Your assignment:
Using the data below, print exactly the line with "Put the spoken", the line with "The spoken message in this spectrogram", and every line between them, but none of the pictures.

Records shown:
......
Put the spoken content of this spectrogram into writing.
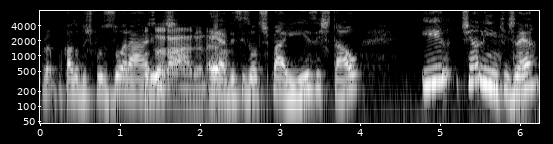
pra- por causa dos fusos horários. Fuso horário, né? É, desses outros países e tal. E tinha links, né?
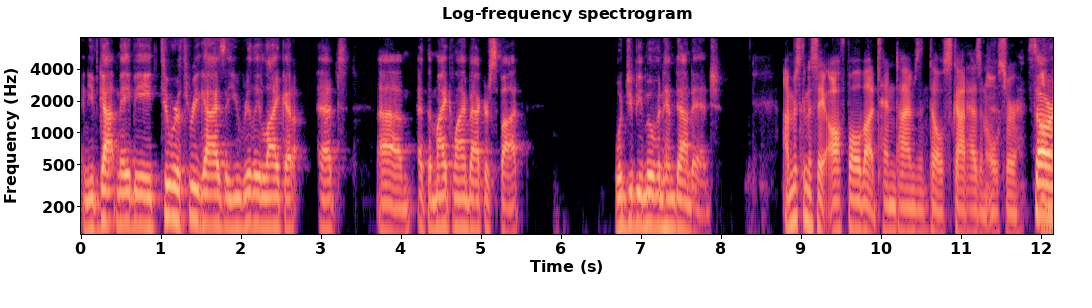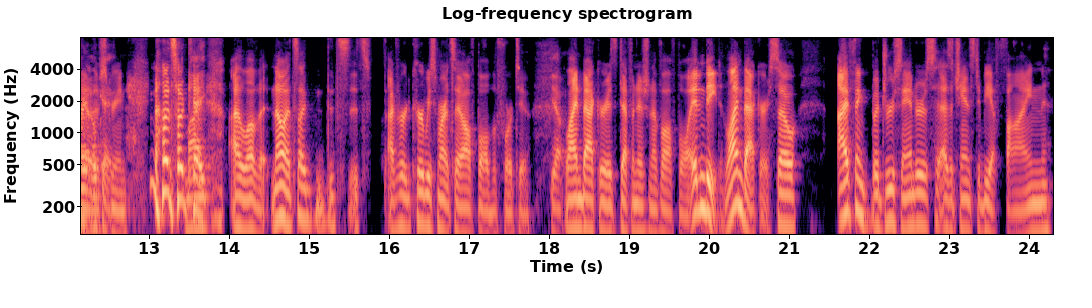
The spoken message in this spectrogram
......
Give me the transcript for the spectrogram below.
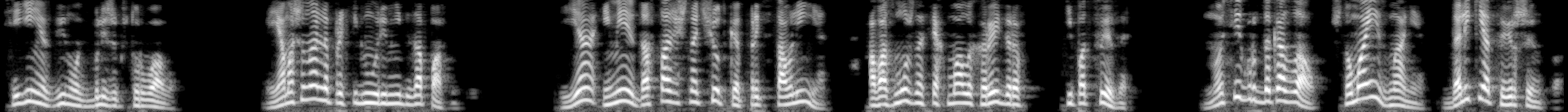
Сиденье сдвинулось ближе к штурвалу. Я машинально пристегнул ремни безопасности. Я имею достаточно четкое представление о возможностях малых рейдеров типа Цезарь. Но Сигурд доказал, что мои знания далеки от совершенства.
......
Solution to the problem:
Put the spoken content of this spectrogram into writing.
pra- por causa dos fusos horários. Fuso horário, né? É, desses outros países e tal. E tinha links, né?
The spoken message in this spectrogram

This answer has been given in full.